A hole in the top for the stem, and a hinged side that would allow the box to open in two halves to get the tomato out, then used on another waiting sprout. The box had to allow maximum tomato growth, but restrict its shape into a neat square. Weeks of experiments went on.
One day in my lunch box at school, I opened it up and to my surprise saw a bologna, cheese and “square” tomato sandwich. Yes, it did actually work, it actually worked delightfully well. For a few months we had square tomatoes. So, why aren’t there square tomatoes in the stores everywhere?
Right off, every one wanted a square tomato. Demand was great, actually so great, Henry found the cost of labor out-paced profits. To form, harvest, crate and handle these tomatoes drove the cost to double a regular giant tomato. It was a novelty item at best. The great giant square tomato went the way of the Edsel.
My mother suggested they just make the boxes and sell them to individuals, maybe as kits, maybe even mail order.
Well, as a young artist observing all this, I wondered if the boxes would work on oranges, or roses or tree trunks. Maybe pumpkins and water mellons, just think! I wondered if there were other boxes, other shapes, other systems of containment. Containment is one of those useful words like fastening devices or repurpose or enlightenment. Those types of words carry ideas both good and not good.
Eighty five years ago, the thinking of sliced bread was thinking outside the box. Fifty five years ago growing square tomatoes was thinking outside the box; now, round sliced bread to fit round tomatoes would be thinking outside the box. It is the box, the parameters that give us control. It is acting on ideas that I saw, use of imagination, sense of fun, but the big thing was the box.
I began to see the “control” box. It didn’t set in right then, but that is when the seed was planted. People build boxes to control growth. Invisible boxes are created by individuals, groups, societies, governments; one of the most powerful boxes is social. We grow to our own perceived invisible walls, and we think we see those because our environment points to them.
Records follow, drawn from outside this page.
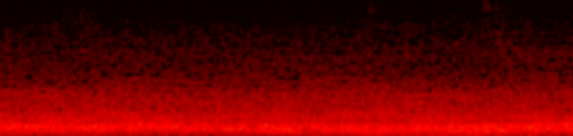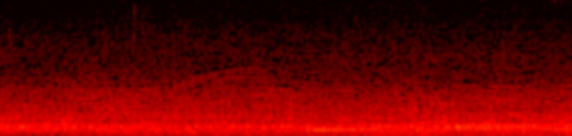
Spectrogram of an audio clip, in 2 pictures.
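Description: A large crowd murmurs and chatters steadily in an echoing arena.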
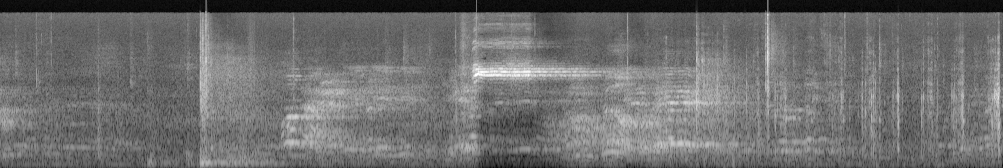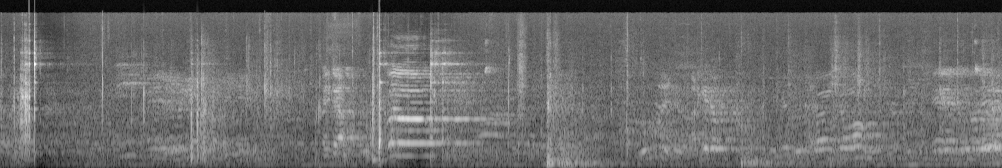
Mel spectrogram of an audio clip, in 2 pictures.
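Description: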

Others point to them in keeping with their opinion of where the box wall is. Others, making square tomatoes out of our natural shapes.
By the time I witnessed the great square tomato adventure I had already been helped into my own box, my own perception of limits and shaping. I didn’t know the saying “outside the box” – it was not common or even existent then. Great art masters set the box size big.
It is hard to think outside the boxes, or to get out of the boxes, and even if we just throw them out, there are the environmental, the governmental, the educational boxes. It is like those dolls with a small doll inside a larger one, and that one in a larger one, and then more and more; somehow when we see those dolls we know it represents many things.
Here is what I have learned: I don’t want a square tomato, I would rather have round sliced bread. Perhaps we can’t really change the shape of mother nature, but we can contribute to changing the way in which we perceive her.
So for now I’m careful of the rules of the power boxes above me. I mostly ignore the rules of the social boxes around me; I try to help lift the trapped people in whatever boxes are below me.
Challenge the perceptions and, above all else, the way beyond the boxes is to be a natural tomato and make the bread change. So, thinking outside the box is actually just thinking outside the current box and getting to the next one. After all, isn’t all the art we make actually commentary on living among the boxes, or escaping them, or ignoring the boxes. All stories only work if they are defined by the confines of a box. The really good images and paintings are about all that, and that is what people recognize in good art: the “invisible” boxes.
We don’t have to change the world to change the view, but if we change the viewpoint, maybe it helps change the world.